Why do people cheat?
Despite all the gendered differences above, the primary reason both men and women cheat is the same - they aren't receiving enough affection in their relationships. People are looking outside their relationships to replace some of the intimacy and affection they feel is lacking in their relationship and turn to other people.
Not loving their partner is not one of the key reasons people cheat. And in fact, you tend to find that people continue to love their partners even whilst cheating on them. Lack of sex also isn't one of the main reasons people cheat on their partners. Most people rate a lack of care and intimacy in their relationship as being the determining factor.
I'm currently in a relationship - how can we avoid cheating?
Defence is the best offence in this case.
Talk to your partner from the start about what is considered cheating and let your relationship be a place where both partners can be honest. If you or your partner are craving affection, an honest relationship where you can ask your partner to provide what you need and vice versa mean everyone is much more likely to stay faithful rather than cheat on their partners to try to replace that missing intimacy.
I think I've cheated - help!
Maybe this article has brought a new perspective to your behavior, or maybe you always knew deep down that you were cheated on or had cheated. So you've cheated, now what?
This is a moment to be brave and front up to your partner.

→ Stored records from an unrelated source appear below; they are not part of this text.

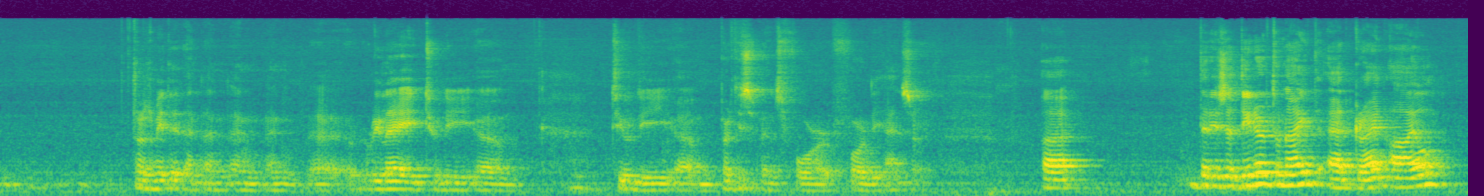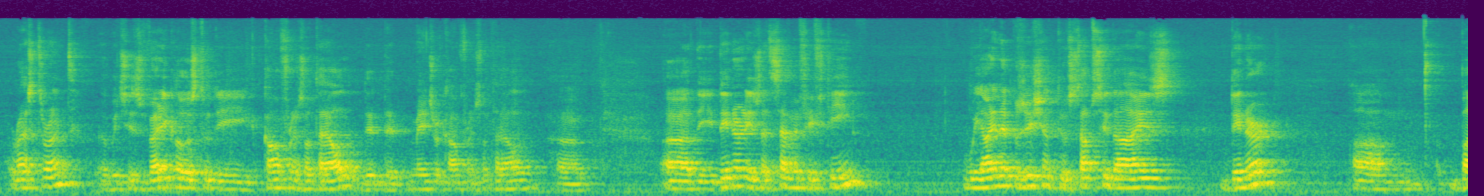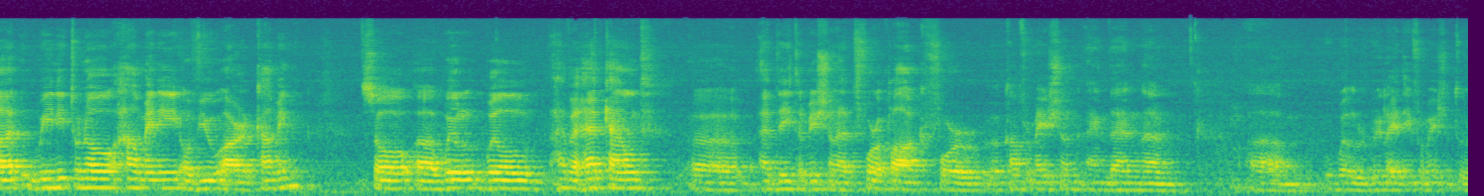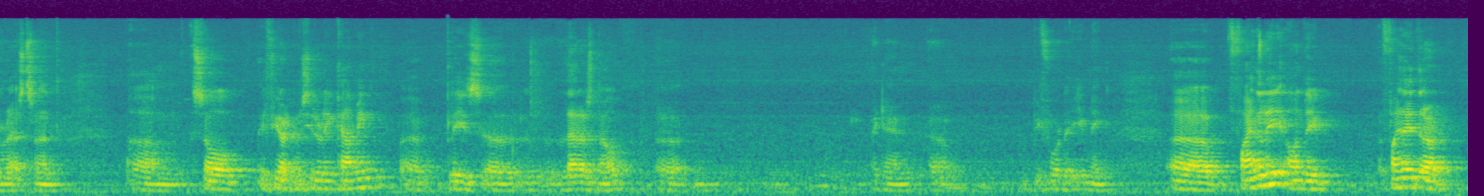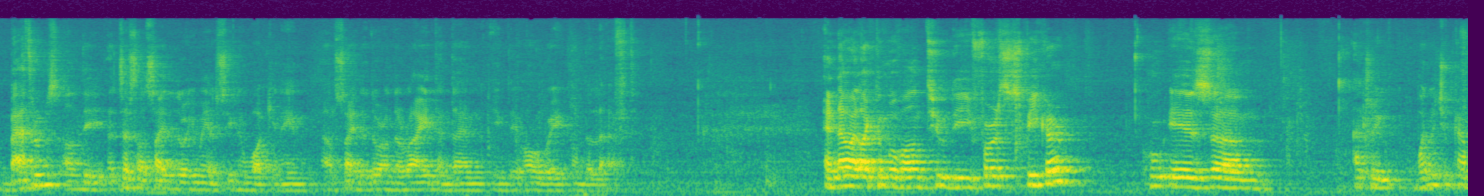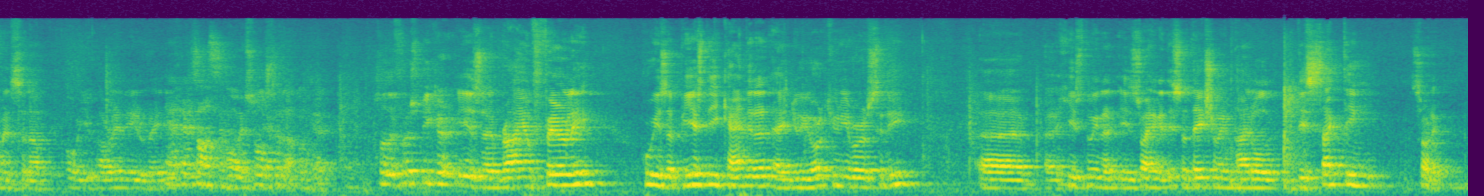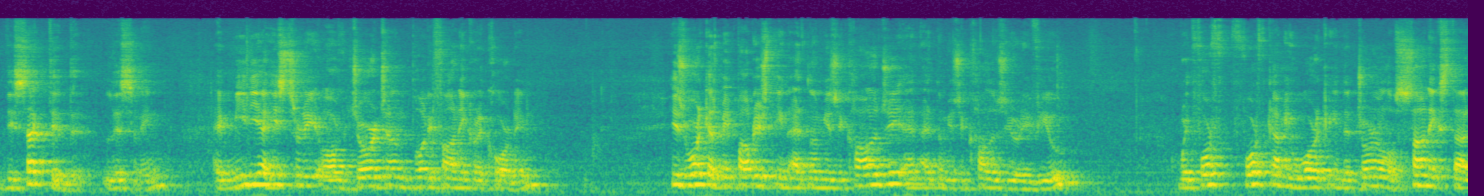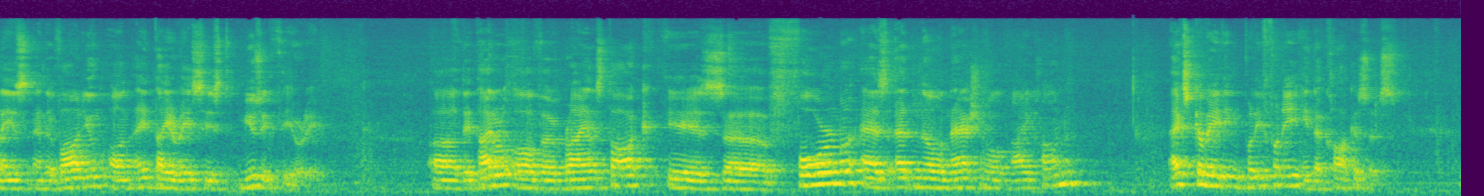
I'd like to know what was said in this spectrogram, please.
transmit it and, and, and, and relay to the um, to the um, participants for, for the answer. Uh, there is a dinner tonight at Grand Isle Restaurant, uh, which is very close to the conference hotel, the, the major conference hotel. Uh, uh the dinner is at 7.15. We are in a position to subsidize dinner, um, but we need to know how many of you are coming. So uh, we'll, we'll have a head count uh, at the intermission at 4 o'clock for uh, confirmation, and then um, um, we'll relay the information to the restaurant. Um, so if you are considering coming, uh, please uh, let us know. Uh, again, um, before the evening. Uh, finally, on the finally there are bathrooms on the just outside the door. You may have seen them walking in outside the door on the right, and then in the hallway on the left. And now I'd like to move on to the first speaker, who is, um, actually, why don't you come and set up? Oh, you already ready? Yeah, it's all set up. Oh, it's all set up, okay. So the first speaker is uh, Brian Fairley, who is a PhD candidate at New York University. Uh, uh, he's doing a, he's writing a dissertation entitled Dissecting, sorry, Dissected Listening, a Media History of Georgian Polyphonic Recording. His work has been published in Ethnomusicology and Ethnomusicology Review, with forthcoming work in the Journal of Sonic Studies and a volume on anti-racist music theory. Uh, the title of uh, Brian's talk is uh, Form as Ethno-National Icon, Excavating Polyphony in the Caucasus.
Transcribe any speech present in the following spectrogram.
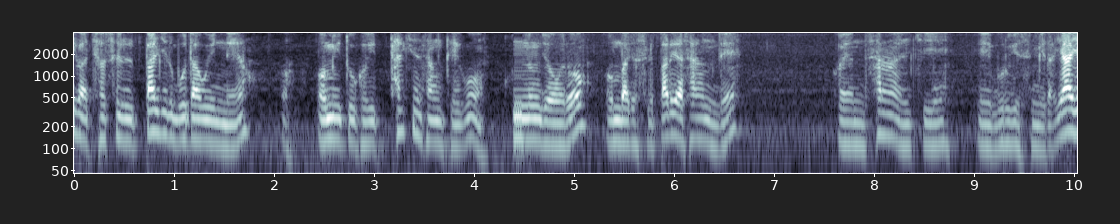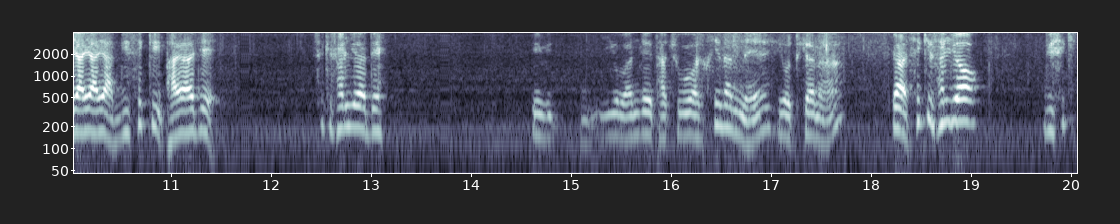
새끼가 젖을 빨지를 못하고 있네요. 어, 어미도 거의 탈진 상태고 본능적으로 엄마 젖을 빨아야 사는데 과연 살아날지 예, 모르겠습니다. 야야야야, 네 새끼 봐야지. 새끼 살려야 돼. 이거, 이거 완전히 다 죽어가서 큰일 났네. 이거 어떻게 하나? 야, 새끼 살려. 네 새끼,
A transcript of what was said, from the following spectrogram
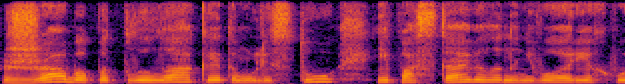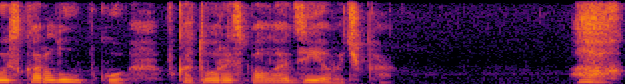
Жаба подплыла к этому листу и поставила на него ореховую скорлупку, в которой спала девочка. Ах,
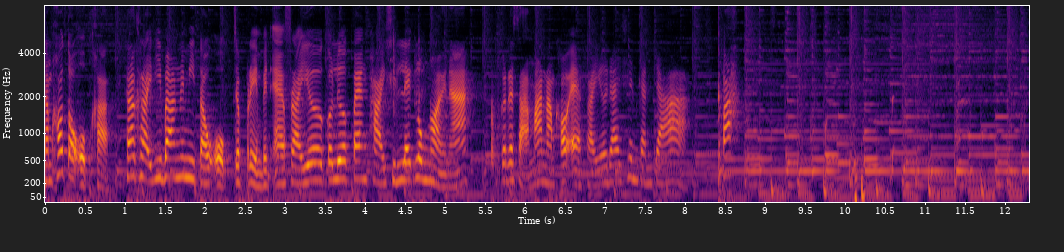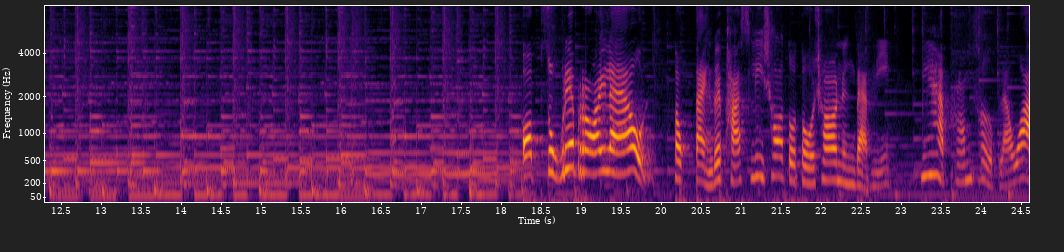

It's not going to be easy, but many people find lying is worse than cheating. We all make mistakes, but lying about something for weeks, months, and maybe years is particularly hurtful. Cheating doesn't have to be the end of a relationship, and by coming clean, the relationship may be more likely to survive than by keeping your secrets.
It's not going to be easy, and it's probably going to be the biggest test of your relationship - be ready to answer questions and give your partner the time they need to process the new information. But lots of relationships do and can survive and thrive after an incident of cheating.
The other option, chosen by 55% of people according to a study done by UCLA and the University of Washington, is to keep it to yourself. This is going to be a judgment call. Was it really just an accidental, one-time thing that means nothing to your relationship or is it something that you both need to deal with? Use your judgment wisely here.
I think my partner is cheating - help!
The other side of the coin is that you think you're being cheated on. Maybe your partner is being particularly distant and secretive. Maybe they've got all these new hobbies and have started caring about their appearance, or maybe they've suddenly started caring about where YOU are all the time (so that the affair and you never have to meet). But whatever it is, you've now got strong suspicions that your partner is cheating.
The first step is to front up and talk to them. There's no point suffering ongoing anxiety. It's going to be a difficult conversation to have, but be open to listening and seeing what they have to say. As with any difficult conversation, it's best to choose a calm time without time pressure. Please don't launch into it in the middle of an argument or when you're super upset. You want to have an honest and productive discussion - even if they're not cheating, you are feeling neglected, so this needs to be talked about as well.
Cheating is a part of the human condition for better and worse. Setting boundaries and being open with your partner are the best ways to deal with it, both before it happens and if it does happen. Lots of relationships will continue after one partner cheats but not all. Sometimes leaving a relationship is the best option. This doesn't mean your relationship wasn't a success, just that it had run its course!
You deserve to feel happy, loved and content in your relationship - that's the ultimate measure of success.